Healthy Cal: Jails Look To ACA To Insure Inmates
When the signature reforms of the Affordable Care Act go into effect on January 1st, millions of Californians will have expanded access to government subsidized health care benefits. Counties, some of which saw their jail populations and health care costs swell since prison reforms took effect in 2011, want to make sure that jail inmates will be among the newly insured (Flynn, 7/7).

Minneapolis Star Tribune: Insurance Exchange Presents Technical Challenges On Tight Deadline
The no-frills space where high-tech wizards are building Minnesota's health insurance exchange looks like a war room for a political campaign. IT consultants work elbow to elbow around computers in a center island. Along one wall, stripes of blue tape and clusters of neon-colored notes demark key dates on the march to an unrelenting Oct. 1 launch date (Crosby, 7/7).

Des Moines Register: Hospitals To Screen All Infants For Heart Defects
All Iowa hospitals soon will be using a special screening to help detect critical congenital heart defects before newborns leave the hospital. Gov. Terry Branstad signed legislation that requires pulse oxi­metry screening into law last month (Villanueva-Whittman, 7/5).

http://www.kaiserhealthnews.orgThis article was reprinted from with permission from the Henry J. Kaiser Family Foundation. Kaiser Health News, an editorially independent news service, is a program of the Kaiser Family Foundation, a nonpartisan health care policy research organization unaffiliated with Kaiser Permanente.



The opinions expressed here are the views of the writer and do not necessarily reflect the views and opinions of News Medical.
Post a new comment

While we only use edited and approved content for Azthena answers, it may on occasions provide incorrect responses. Please confirm any data provided with the related suppliers or authors. We do not provide medical advice, if you search for medical information you must always consult a medical professional before acting on any information provided.

Your questions, but not your email details will be shared with OpenAI and retained for 30 days in accordance with their privacy principles.

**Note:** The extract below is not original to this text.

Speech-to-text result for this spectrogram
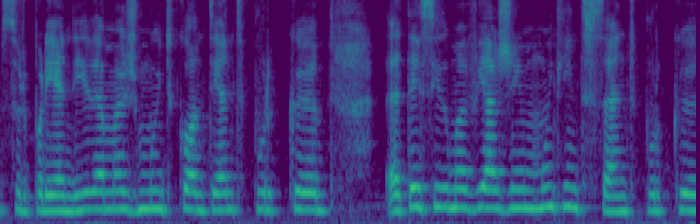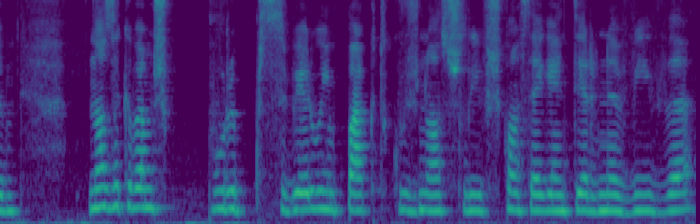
surpreendida, mas muito contente porque uh, tem sido uma viagem muito interessante porque nós acabamos por perceber o impacto que os nossos livros conseguem ter na vida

Please do not ask questions that use sensitive or confidential information.

Read the full Terms & Conditions.

You might also like...
Metabolomics study finds biomarkers predicting autism in newborns